What was it? What was the lie and when did doctors learn it? The lie was this: ‘if you become a doctor, your profession of medicine will be all you need for happiness and fulfillment.’ In short, physicians learned to validate themselves by way of a profession.
I believe my generation of physicians never grew up with a great lie. We knew we wouldn’t make the most money (or at least, we should have known this); we knew that medicine was time-consuming, but we chose it anyway. And the medical schools chose us for our diversity, life-experiences, and well-roundedness. They’ve selected out for people who have taken time off before school (almost half of my graduating class), who have had other careers, who have explored other interests. Found other things besides medicine that make them happy.
Look at the fields that are incredibly popular today: they either make a lot of money, offer a good lifestyle, or both (I’m looking right at you, ophtho). We want to have free time outside of our careers. We want to have families and relationships. Sure, we’re ready to make sacrifices, but we weren’t told a lie–or maybe we just never believed it. We’ve had the opportunity to study abroad; we’ve been exposed to foreign countries and cultures; we have taken courses in religion, anthropology, linguistics, sociology–and we know there are more things to life (exciting, interesting, thrilling ones at that)–besides a job. (For Dr. Leap, that appears to be his faith.)

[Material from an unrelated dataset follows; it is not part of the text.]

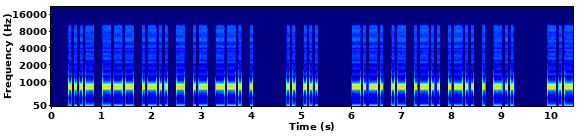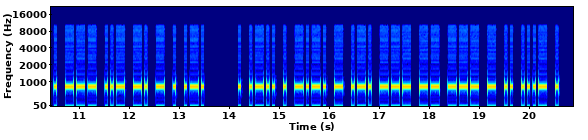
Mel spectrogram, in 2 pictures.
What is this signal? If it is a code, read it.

Now, perhaps this is to the detriment of our future patients–that their future doctors want more out of life than just being great doctors for them. Perhaps it is for the benefit of them. I guess only time will tell.